Thus began Lelo, a more militant form of rugby.
It is not new that similar ideas are independently conceived in various parts of the world. One scientist explained this phenomenon using an allegory: just like newborn babies develop in the same way, beginning with eating, crying, crawling, walking, and talking, humanity as a whole follows a single evolutionary path.
In the nineteenth century, it seems that evolution aimed to bring rugby to Earth.
Erasti Tchkonia and Webb Ellis played roles akin to Prometheus.
Man serves as the antenna for capturing the ideas of evolution. What emerges from this concept depends on us.
Aside from Guria, Lelo was also played in Sapichkhia, Kutaisi, during the nineteenth century.
The story of English rugby extended across the whole of Great Britain, including Scotland, Ireland, Australia, and New Zealand.
A significant wave began, and it reached us in 1959.
However, this time, the role of Prometheus was not played by Erasti Tchkonia, but by a French immigrant named Jacques Haspekian.

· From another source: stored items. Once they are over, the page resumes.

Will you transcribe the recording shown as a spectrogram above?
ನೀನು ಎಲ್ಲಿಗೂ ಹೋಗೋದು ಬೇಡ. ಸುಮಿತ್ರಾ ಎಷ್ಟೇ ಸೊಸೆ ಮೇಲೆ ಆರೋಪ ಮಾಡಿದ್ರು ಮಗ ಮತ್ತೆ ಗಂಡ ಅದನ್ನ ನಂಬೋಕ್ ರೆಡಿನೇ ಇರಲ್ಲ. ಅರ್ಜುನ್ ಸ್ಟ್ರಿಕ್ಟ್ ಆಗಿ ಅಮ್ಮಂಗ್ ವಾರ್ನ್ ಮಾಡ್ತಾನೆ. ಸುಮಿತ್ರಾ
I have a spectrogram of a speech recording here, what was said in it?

He founded the first rugby club at the Tbilisi Technical University.
It's not surprising that in the homeland of Lelo, rugby would take root easily as a seedling.
Georgian teams are gradually rising to become champions, with more and more people getting involved in this direction. Kutaisi also revived the Sapichkhian tradition of Leloburti, and Kutaisi's "Aya" team became the champion of the USSR three times in a row and was among the prize holders twice.

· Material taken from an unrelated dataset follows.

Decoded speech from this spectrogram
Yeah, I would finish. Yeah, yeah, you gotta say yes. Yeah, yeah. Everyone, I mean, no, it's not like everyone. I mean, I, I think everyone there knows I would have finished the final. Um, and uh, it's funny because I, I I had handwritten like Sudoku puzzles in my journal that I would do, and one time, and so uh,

Can you imagine? The Soviet Union had not yet collapsed when our boys formed the Georgian national team. The team's first international match was played against Zimbabwe, marking the beginning of the national team's history. Just when the newly emerged country needed small victories like the air it breathes, the Borjgali began to spin.
With a powerful collision, it spun and set other mechanisms in motion upon contact. Slowly, it rekindled the hope that had rusted due to immobility and frozen in the coldness of war.
The International Rugby Council welcomed us as the 52nd member.
In 2003, we defeated Russia and secured a spot in the World Championship. It marked the first time a Georgian team had reached the world championships.
There's no doubt that rugby is our game!
The Georgian language has also embraced this fusion, with indigenous Georgian words figuratively interwoven into rugby terminology: Mgezavi, Marbieli, Lelo, Mghleteli, Abragani...
The world is a fractal entity, composed of systems, systems of subsystems, subsystems of sub-subsystems, and so on, endlessly...
No system is insignificant. The harmonious cooperation and mutual support among these systems are as crucial as they are for players on the field.
Georgia itself is a system, and its success relies on its constituent subsystems.
For us, as one of these subsystems, it is a great honor to stand on the front lines with rugby and say, forge ahead! To spin the Borjgali faster and stronger, illuminating the country. The mention of 'light' is not accidental. As Wikipedia notes, 'Borjghal' is of Georgian origin, and its equivalent in Megrelian 'barchkhali'—meaning eye-catching shine, brightness, glare.
Who knows, perhaps Borjomi and Borjgalosnebi (Lelos) share the same root, and our friendship is not a mere coincidence.
However, you're absolutely right; when viewed from a distant cosmic perspective, neither rugby, nor Borjomi, nor Georgia may stand out. Everything converges into one pale blue dot, where we all coexist: Georgia, Webb Ellis, Prometheus, and Erasti Tchkonia.
This is likely a grander game in which we all play a part, and it can only succeed if we play our individual games with passion.
Indeed, rugby is our game—a game and a legend of our own.
In the realm of legends, every legendary hero must have a loyal friend who aids in achieving their goals. We are also such friends, assisting one another in bringing our country's name to the forefront. This friendship will become a legend, akin to that of Avthandil and Tariel, Gilgamesh and Enkidu, or Hanuman and Rama. The name is already legendary: 'Borjomi and Borjgalosnebi